Children and Parental Conflict

Children who witness severe and ongoing parental conflict can display:

  • externalising problems (such as behavioural difficulties, antisocial behavior, conduct disorder)
  • internalising problems (such as low self-esteem, depression and anxiety)
  • academic problems
  • physical health problems
  • social and interpersonal relationship problems.

In the long term, the above poor child outcomes are associated with: mental health difficulties, poorer academic outcomes, negative peer relationships, substance misuse, poor future relationship chances, low employability, and heightened interpersonal violence.

The impact of interparental conflict on children can therefore be varied and long-lasting, as well as the risk that relationship behaviours and problems are repeated across the generations, as evidence suggests these children can go on to experience destructive conflict in their own future relationships.

Even if you’re not the target audience for this guide it’s well worth a read.

Where can you get a copy?

Who are the Early Intervention Foundation?

The Early Intervention Foundation (“EIF”) describe themselves as:

We are an independent charity and What Works Centre which champions and supports the use of effective early intervention for children with signals of risk.

Take a look at some of their programmes and resources:

 

In a Family Law system designed for combative parents there is no real allowance for the views of children and any understanding of how Family Law ultimately impacts on children most of all.

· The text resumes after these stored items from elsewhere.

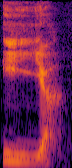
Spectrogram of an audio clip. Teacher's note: So when we say coastland, it is pronounced e. It has that little bit of a y at the end.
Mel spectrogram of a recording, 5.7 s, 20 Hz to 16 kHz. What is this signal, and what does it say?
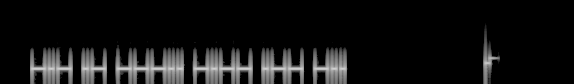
Morse code, heard as a keyed tone, about 28 wpm, 700 Hz. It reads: KA8YWD
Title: USA Call Signs Repeated 2x 28wpm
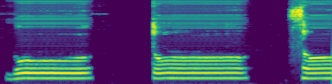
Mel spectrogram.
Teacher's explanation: واو مدہ ہونٹوں کو گول نہ تمام ملا کر تھوڑا سا کھینچ کر پڑھا جاتا ہے، اور اس کی آواز کا رخ سامنے کی طرف ہوتا ہے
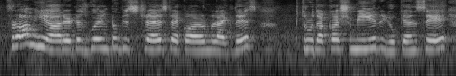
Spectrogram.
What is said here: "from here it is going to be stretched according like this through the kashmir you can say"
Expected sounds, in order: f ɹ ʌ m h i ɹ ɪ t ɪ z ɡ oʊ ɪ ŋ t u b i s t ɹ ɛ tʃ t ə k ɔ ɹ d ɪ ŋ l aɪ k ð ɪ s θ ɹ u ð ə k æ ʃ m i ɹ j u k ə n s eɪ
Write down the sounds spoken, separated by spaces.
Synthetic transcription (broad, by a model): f ɹ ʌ m h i ɹ ɪ t ɪ z ɡ oʊ ɪ ŋ t u b i s t ɹ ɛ s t ə k ɔ ɹ d ɪ ŋ l aɪ k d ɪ s t ɹ u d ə k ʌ ʃ m i ɹ j u k ə n s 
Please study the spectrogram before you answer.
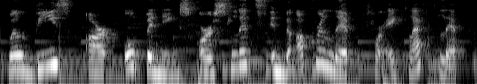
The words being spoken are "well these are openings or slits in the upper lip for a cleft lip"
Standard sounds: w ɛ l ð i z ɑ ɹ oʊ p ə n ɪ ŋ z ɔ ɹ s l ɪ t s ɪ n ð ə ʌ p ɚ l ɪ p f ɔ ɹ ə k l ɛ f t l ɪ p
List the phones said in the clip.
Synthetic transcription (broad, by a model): w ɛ l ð i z ɑ ɹ oʊ p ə n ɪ ŋ s ɔ ɹ s l ɪ t s ɪ n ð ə ʌ p ɚ l ɪ p f ɔ ɹ ə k l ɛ f t l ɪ p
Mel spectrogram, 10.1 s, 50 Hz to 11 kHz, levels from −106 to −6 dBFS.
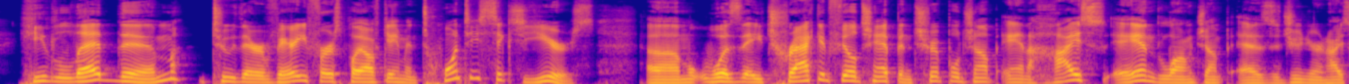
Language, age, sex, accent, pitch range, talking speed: English, 20-39, male, American, 115-160 Hz, 190 wpm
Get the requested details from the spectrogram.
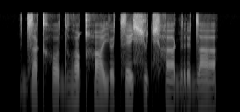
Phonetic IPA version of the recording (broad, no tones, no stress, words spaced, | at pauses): d͡zakʰɔdʱo qʰajøt͡se ɕot͡ɕʰa ɡrøda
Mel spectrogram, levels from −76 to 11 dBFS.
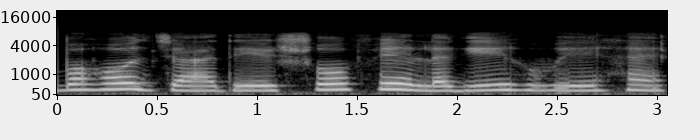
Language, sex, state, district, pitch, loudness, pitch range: Hindi, female, Bihar, Kaimur, 240 Hz, -14 LUFS, 225-265 Hz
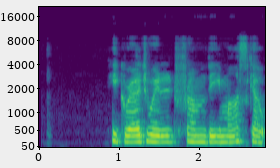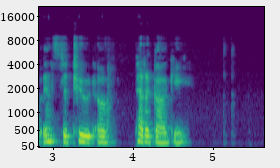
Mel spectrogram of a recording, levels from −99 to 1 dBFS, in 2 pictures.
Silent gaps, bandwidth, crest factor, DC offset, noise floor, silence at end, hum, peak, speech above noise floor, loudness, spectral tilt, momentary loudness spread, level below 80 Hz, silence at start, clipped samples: none; 9.2 kHz; 16 dB; under 0.1%; -76 dBFS; 0.95 s; none; -4 dBFS; 58 dB; -19 LUFS; -7.5 dB/octave; 10 LU; -64 dBFS; 0.9 s; under 0.1%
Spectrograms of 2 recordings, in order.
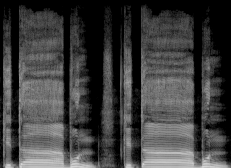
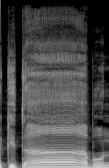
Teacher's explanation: অক্ষর এসছে তানবিনের পরে এটি ইজহার হবে বিনা গুনায় পড়তে হবে বা দুপেশ বুনটা বিনা গুনায় পড়তে হবে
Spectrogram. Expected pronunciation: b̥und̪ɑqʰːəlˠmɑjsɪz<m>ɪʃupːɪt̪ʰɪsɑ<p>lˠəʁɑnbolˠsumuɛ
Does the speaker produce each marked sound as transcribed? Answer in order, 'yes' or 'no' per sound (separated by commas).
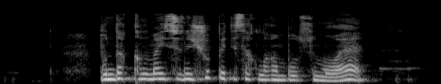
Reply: no, no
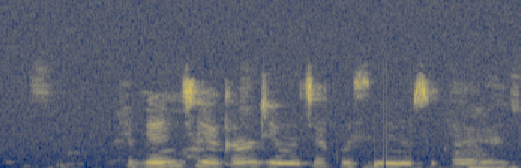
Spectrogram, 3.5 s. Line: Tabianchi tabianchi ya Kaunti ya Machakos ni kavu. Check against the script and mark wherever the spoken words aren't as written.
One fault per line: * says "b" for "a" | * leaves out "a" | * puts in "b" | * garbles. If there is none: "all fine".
* leaves out "tabianchi"
* puts in "nusu"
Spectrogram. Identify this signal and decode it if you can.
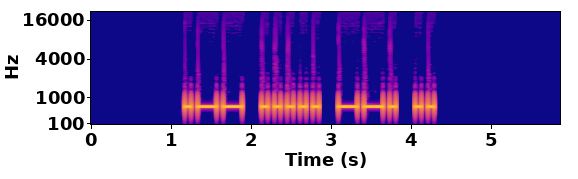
Morse code, heard as a keyed tone, about 15 wpm, 690 Hz. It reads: W5GI
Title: USA Call Signs - 4 Characters - 2x Character Spacing - 15wpm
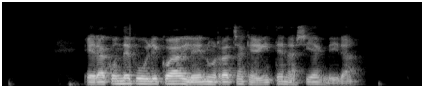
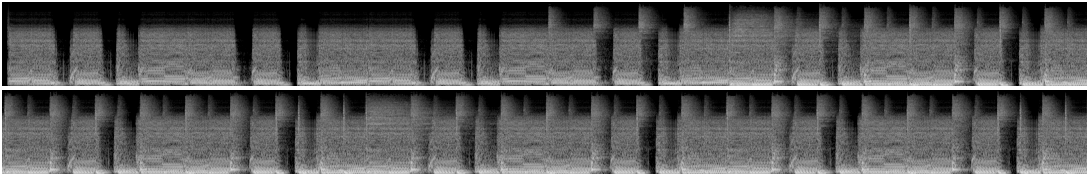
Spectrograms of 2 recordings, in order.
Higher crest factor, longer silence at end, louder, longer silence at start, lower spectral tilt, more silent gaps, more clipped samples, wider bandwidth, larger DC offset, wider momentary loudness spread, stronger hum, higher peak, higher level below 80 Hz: about the same, 16 dB vs 14 dB; first, 0.65 s vs 0 s; about the same, -17 LUFS vs -17 LUFS; first, 0.85 s vs 0.05 s; about the same, -5.5 dB/octave vs -5 dB/octave; neither; neither; second, 7 kHz vs 18 kHz; neither; first, 11 LU vs 5 LU; neither; about the same, -2 dBFS vs -2 dBFS; second, -54 dBFS vs -24 dBFS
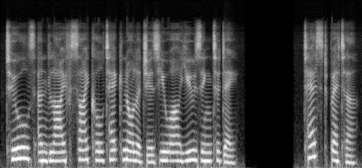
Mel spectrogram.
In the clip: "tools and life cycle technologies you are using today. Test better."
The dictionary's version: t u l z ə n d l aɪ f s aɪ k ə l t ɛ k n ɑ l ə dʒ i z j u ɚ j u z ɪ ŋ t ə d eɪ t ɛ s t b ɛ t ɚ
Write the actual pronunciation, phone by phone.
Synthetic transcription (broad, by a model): t u l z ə n l aɪ f s aɪ k ə l t ɛ k n ɑ l ə dʒ i z j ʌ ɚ j u z ɪ ŋ t ə d eɪ t ɛ s t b ɛ t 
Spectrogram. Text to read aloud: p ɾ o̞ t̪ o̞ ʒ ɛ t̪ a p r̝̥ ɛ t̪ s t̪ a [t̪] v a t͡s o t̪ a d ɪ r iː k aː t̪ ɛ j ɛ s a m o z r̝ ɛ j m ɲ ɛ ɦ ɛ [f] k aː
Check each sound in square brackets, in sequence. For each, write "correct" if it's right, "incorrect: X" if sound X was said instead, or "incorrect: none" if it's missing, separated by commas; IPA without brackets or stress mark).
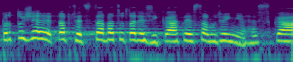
incorrect: none, incorrect: s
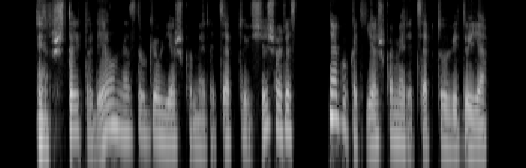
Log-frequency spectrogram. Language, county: Lithuanian, Vilnius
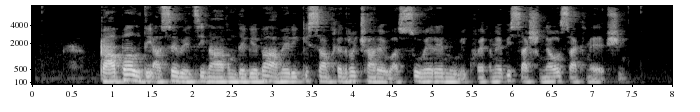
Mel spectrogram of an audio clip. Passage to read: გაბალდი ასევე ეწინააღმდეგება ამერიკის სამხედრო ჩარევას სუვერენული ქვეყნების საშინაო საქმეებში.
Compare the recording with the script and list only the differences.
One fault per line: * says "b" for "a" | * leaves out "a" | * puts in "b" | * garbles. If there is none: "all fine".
all fine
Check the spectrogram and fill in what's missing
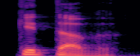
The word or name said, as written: कितव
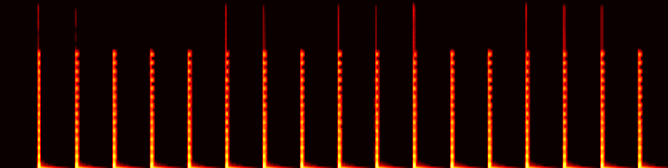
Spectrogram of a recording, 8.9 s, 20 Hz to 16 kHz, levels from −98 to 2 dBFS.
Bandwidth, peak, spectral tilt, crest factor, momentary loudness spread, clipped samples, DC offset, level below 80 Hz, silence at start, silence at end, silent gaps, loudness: 11.5 kHz; 0 dBFS; -4.5 dB/octave; 18 dB; 0 LU; under 0.1%; 0.1%; -26 dBFS; 0.5 s; 0.25 s; none; -19 LUFS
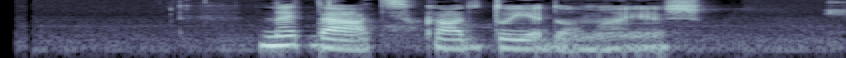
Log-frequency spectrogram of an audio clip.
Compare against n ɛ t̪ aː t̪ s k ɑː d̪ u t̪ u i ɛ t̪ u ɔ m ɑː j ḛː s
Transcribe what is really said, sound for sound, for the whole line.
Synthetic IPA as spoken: n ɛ t̪ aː t̪ s k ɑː d̪ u t̪ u i ɛ d̪ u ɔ m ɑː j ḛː ʃ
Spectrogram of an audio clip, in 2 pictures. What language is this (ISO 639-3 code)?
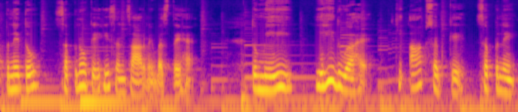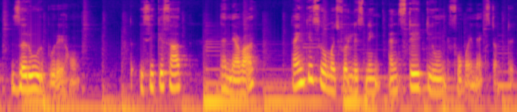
hin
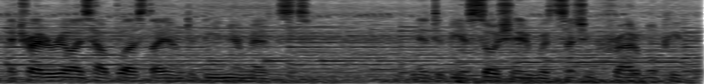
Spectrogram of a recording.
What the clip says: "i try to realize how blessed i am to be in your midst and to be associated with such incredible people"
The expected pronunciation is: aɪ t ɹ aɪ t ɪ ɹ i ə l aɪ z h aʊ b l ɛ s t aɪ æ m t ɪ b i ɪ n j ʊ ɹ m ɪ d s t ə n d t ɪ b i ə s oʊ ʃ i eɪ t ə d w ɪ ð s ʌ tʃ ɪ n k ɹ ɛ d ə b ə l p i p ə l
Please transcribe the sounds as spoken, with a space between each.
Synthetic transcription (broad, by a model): aɪ t ɹ aɪ t ɪ ɹ i ə l aɪ z h aʊ b l ɛ s t aɪ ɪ m t ɪ b i ɪ n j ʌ ɹ m ɪ d s t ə n t ɪ b i ə s oʊ ʃ i eɪ t ə d w ɪ ð s ʌ tʃ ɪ n k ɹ ɛ d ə b l p i p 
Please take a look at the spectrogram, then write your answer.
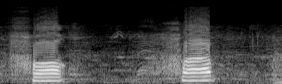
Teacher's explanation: ऊपर के दांतों के किनारे और निचले होंठ के तर हिस्सा से अदा होता है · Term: हरूफ शफविया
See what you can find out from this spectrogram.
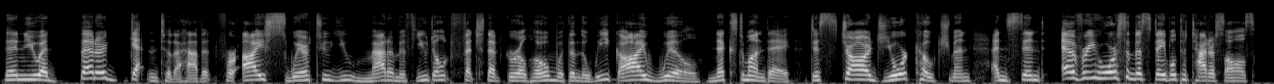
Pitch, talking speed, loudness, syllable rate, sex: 190 Hz, 190 wpm, -19 LUFS, 4.8 syllables/s, female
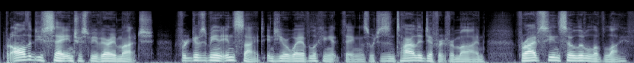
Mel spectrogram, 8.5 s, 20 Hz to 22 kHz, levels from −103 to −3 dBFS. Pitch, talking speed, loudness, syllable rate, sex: 115 Hz, 255 wpm, -19 LUFS, 6.4 syllables/s, male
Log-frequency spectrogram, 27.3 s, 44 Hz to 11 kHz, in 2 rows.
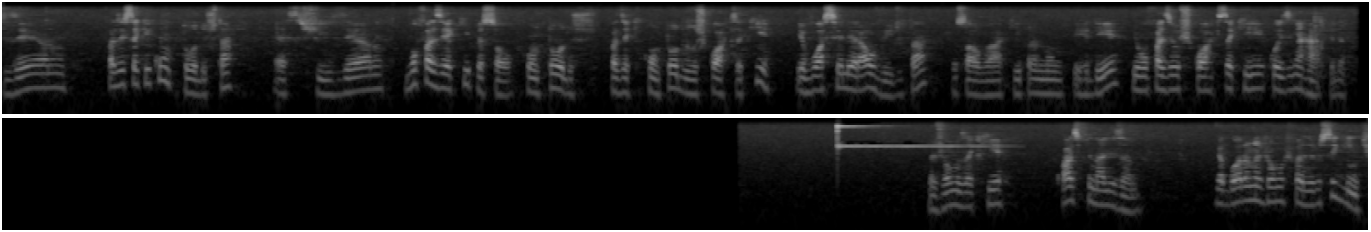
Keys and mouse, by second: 1.3 ctrl+r, 5.1 click, 8.1-11.1 drag, 11.1 middle click, 12.5-13.5 middle drag, 13.5 ctrl+r, 13.7 s, 13.8 s, 14.0 click, 14.2 ctrl+r, 14.3 a, 14.4 right click, 14.4 click, 14.5 middle click, 14.6 ctrl+r, 15.0 ctrl+r, 15.4 s, 15.6 ctrl+r, 15.7 ctrl+r, 15.9 ctrl+r, 16.0 middle click, 16.2 ctrl+r, 16.4 middle click, 16.5-19.9 typing, 16.8 click, 16.8 right click, 17.1 click, 17.2 right click, 17.4 right click, 17.4 click, 17.5 middle click, 17.7 right click, 17.8 click, 18.0 right click, 18.3 right click, 18.5 click, 18.7 middle click, 18.8 ctrl+r, 19.0 middle click, 19.2 middle click, 19.2 click, 19.7 right click, 19.8 click, 20.0 click, 20.3 ctrl+r, 20.6 click, 20.7 ctrl+r, 21.0-22.5 drag, 23.2 ctrl+r, 25.2 ctrl+r, 25.6 ctrl+r.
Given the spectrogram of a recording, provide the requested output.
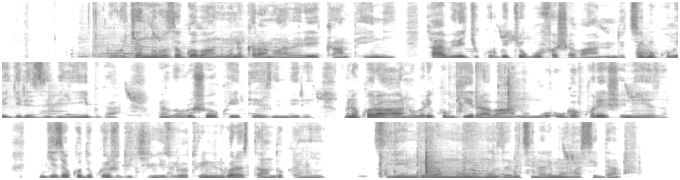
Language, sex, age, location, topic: Kinyarwanda, male, 18-24, Nyagatare, health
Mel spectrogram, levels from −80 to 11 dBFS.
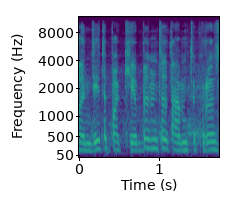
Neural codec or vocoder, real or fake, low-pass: vocoder, 44.1 kHz, 128 mel bands every 256 samples, BigVGAN v2; fake; 10.8 kHz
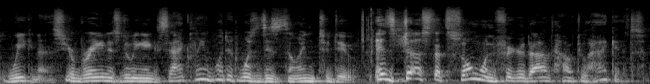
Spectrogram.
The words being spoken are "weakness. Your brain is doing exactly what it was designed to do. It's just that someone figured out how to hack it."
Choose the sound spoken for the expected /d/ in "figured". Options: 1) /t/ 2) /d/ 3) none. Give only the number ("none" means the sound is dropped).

We speak for the children in Family Law so that, finally, the children have a voice.